Autism is a developmental disorder that impacts behavior, communication, and social skills. Children with autism exhibit repetitive and prohibitive behavior such as repeating words or expressions, sensory sensitivities, and increased reactions to shifts in routine. The symptoms first begin to appear within the first two years of childhood.
In 2008, autism rates in the United States were estimated to be 1 in 125 children. Ten years later in April 2018, the Centers for Disease Control and Prevention (CDC) reported that 1 in 59 children in the U.S. was diagnosed with autism. Today, that number has gone up to 1 in 40 children, almost three times the amount from ten years ago. There are three categories of risk factors that contribute to autism: genetic, environmental, differences in brain biology. Studies showed that a combination of these factors could result in autism. However, potential combinations of risk factors manifest differently for every child. Among the many risk factors are a family history of autism, genetic mutation, advanced parents’ age, and preterm birth.
The present society is becoming more aware of autism, which helps to improve awareness of possible symptoms. Moreover, an emphasis has been placed on increased screening for autism spectrum disorder (ASD) as early intervention improves results. Diagnostic standards have advanced over the years to include more children under the ASD diagnosis.

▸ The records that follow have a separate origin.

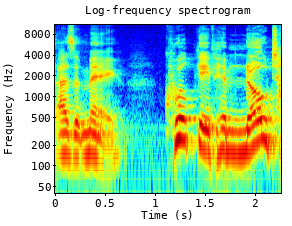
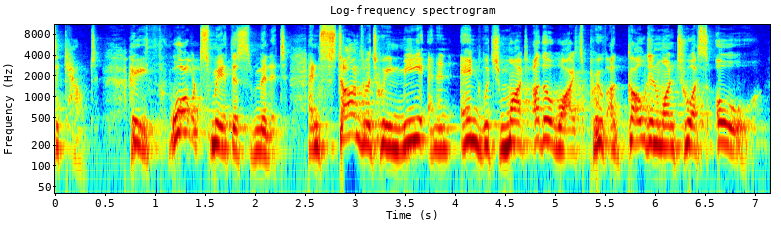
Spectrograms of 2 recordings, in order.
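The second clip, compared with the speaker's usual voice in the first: loud, raised driving anger; insistent dwarf; 5 semitones higher, 5 dB louder than usual. A narrator's reading. Quilp demanding to be heard, angry. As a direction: press your grudge hard.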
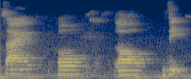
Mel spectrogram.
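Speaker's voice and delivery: "साइकोलॉजी" drawn out very slowly, each syllable held apart. Shown as a demonstration. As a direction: stretch "साइკोलॉजी" into its separate syllables for the class. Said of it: "हमेशा आप हिंदी का सहारा ले सकते हैं".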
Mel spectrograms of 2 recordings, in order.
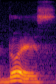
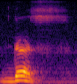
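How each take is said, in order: First: The vowel sounds like 'oi'. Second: The vowel sounds like 'u'. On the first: The speaker calls it wrong. "não é dois" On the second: The speaker calls it right. "o OS dá us, então does ... é does"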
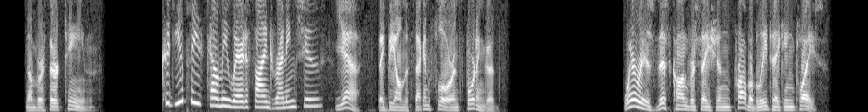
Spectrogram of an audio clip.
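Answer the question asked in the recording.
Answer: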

These factors combined with additional unknown factors all contributed to the increase in reported autism prevalence. In sum, autism is a lifelong disorder, but families and individuals can better cope now with improved and promising treatment options.